State legislators are formulating a bill that could affect the lives of many Northern students, but this one has nothing to do with next year’s tuition.
The Michigan Senate is in the process of crafting a medical amnesty bill that would prevent underage drinkers from receiving minor in possession (MIP) citations in emergency situations.
Under the proposed law, if a person in a group of intoxicated minors was injured or fell ill, that person’s friends could call for help without fear of being punished for underage drinking. While the exact wording of the bill isn’t yet clear – including who, specifically, would be immune from punishment – the idea is an important one. As matters now stand, minors who have been drinking may be frightened and unwilling to call police if they’re in an emergency situation. Anxious and addled by alcohol, they may end up endangering a life to avoid receiving an MIP.
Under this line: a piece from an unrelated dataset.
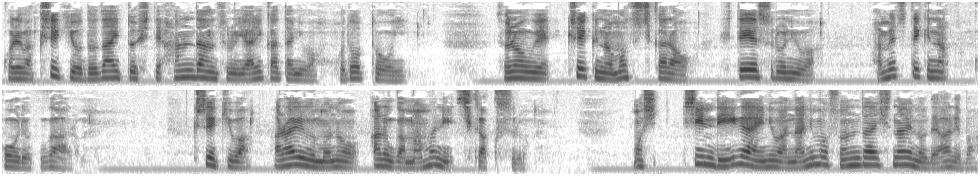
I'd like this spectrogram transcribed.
これは奇跡を土台として判断するやり方には程遠い。その上、奇跡の持つ力を否定するには破滅的な効力がある。奇跡はあらゆるものをあるがままに知覚する。もし真理以外には何も存在しないのであれば、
Michigan State University’s undergraduate student government is garnering support for the bill, and Northern’s student government has given official support as well, signing a resolution earlier this week. A similar policy is already in place at NMU, and Public Safety will not issue an MIP if medical care is needed. A Michigan law, however, would make a major difference both in the city of Marquette and around the state.
Opponents of a medical amnesty policy argue that underage drinking is a serious problem and claim that such a policy will only offer lawbreaking minors a free pass to drink illegally. While this is a valid concern, underage drinking is a problem with no easy solution.
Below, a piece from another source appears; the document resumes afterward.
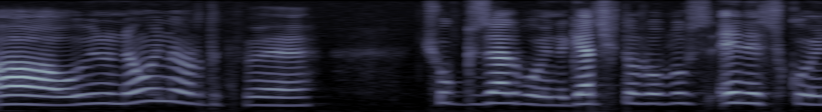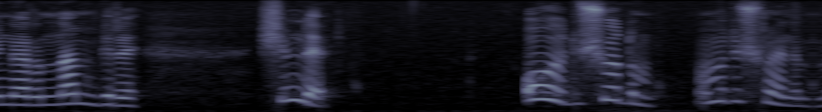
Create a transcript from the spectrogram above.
Aa oyunu ne oynardık be. Çok güzel bir oyundu. Gerçekten Roblox'un en eski oyunlarından biri. Şimdi. O düşüyordum ama düşmedim.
According to a 2007 Centers for Disease Control and Prevention survey, 45 percent of high school students reported drinking some sort of alcohol in the previous 30 days. Compiled findings from the 2002-2006 National Surveys on Drug Use and Health by the Substance Abuse and Mental Health Services Administration show that underage alcohol consumption has remained virtually unchanged during those years. In 2002, 71.7 percent of 18- to 20-year-olds had consumed alcohol in the past year. By 2006, that number had risen to 72.2 percent.
The fact is simple: Young people will drink. For many students, experimenting with alcohol is as much a part of college life as all-night cram sessions and late-night fast food runs. A medical amnesty bill won’t change that; it’ll just make underage drinkers safer when they do imbibe.